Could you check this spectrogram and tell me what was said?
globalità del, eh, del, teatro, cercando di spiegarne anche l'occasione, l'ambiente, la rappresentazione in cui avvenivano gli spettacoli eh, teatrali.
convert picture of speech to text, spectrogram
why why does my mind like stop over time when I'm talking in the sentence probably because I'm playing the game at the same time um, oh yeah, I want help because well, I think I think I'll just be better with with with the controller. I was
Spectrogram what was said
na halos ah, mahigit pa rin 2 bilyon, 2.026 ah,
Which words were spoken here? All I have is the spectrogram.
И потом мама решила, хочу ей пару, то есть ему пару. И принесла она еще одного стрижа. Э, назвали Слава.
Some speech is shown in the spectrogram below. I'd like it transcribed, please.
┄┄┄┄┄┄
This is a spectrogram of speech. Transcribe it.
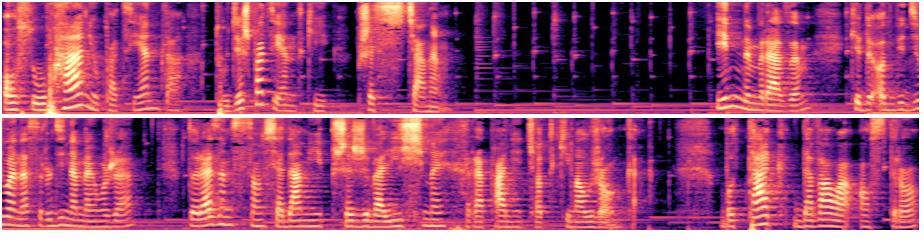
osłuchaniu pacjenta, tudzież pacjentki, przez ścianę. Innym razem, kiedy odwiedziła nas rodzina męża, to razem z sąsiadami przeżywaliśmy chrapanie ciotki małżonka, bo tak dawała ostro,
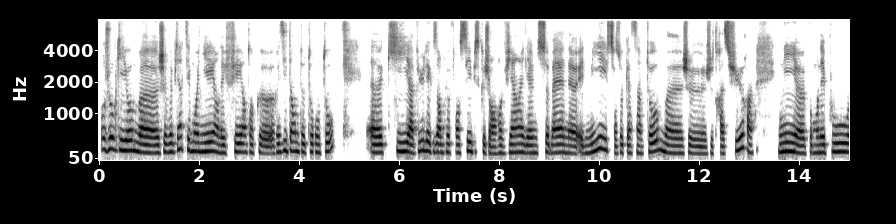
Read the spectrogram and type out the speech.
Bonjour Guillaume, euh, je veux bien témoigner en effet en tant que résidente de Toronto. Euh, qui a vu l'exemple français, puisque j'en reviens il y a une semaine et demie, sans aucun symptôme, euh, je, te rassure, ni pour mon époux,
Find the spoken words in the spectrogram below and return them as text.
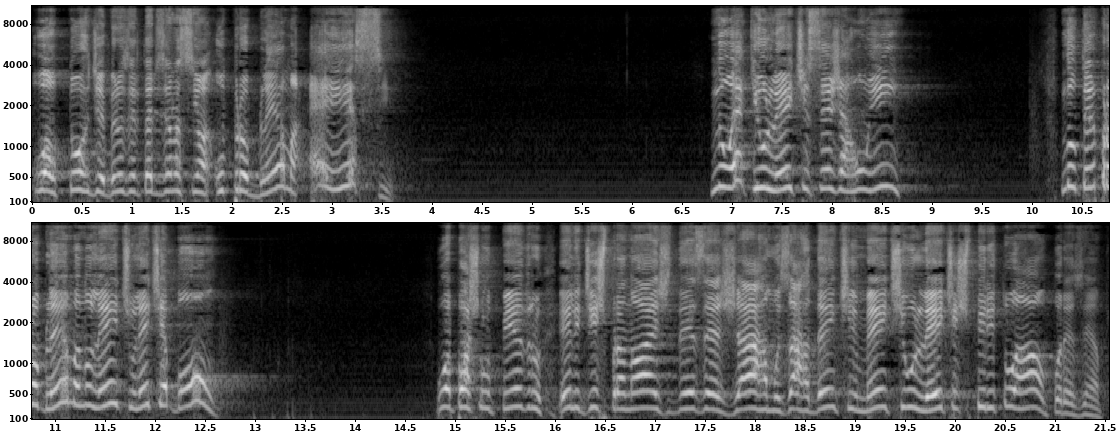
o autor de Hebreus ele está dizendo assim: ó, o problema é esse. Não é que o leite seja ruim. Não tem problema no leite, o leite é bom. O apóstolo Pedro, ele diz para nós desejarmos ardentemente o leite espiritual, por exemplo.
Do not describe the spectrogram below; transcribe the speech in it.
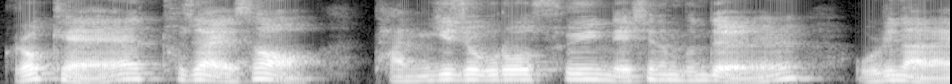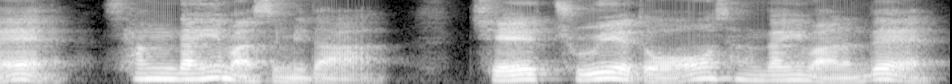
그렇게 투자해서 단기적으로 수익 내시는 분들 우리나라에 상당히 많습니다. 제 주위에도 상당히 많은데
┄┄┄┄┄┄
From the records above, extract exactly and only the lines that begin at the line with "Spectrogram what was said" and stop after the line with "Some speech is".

__WRITTEN ANSWER__
Spectrogram what was said
na halos ah, mahigit pa rin 2 bilyon, 2.026 ah,
Which words were spoken here? All I have is the spectrogram.
И потом мама решила, хочу ей пару, то есть ему пару. И принесла она еще одного стрижа. Э, назвали Слава.
Some speech is shown in the spectrogram below. I'd like it transcribed, please.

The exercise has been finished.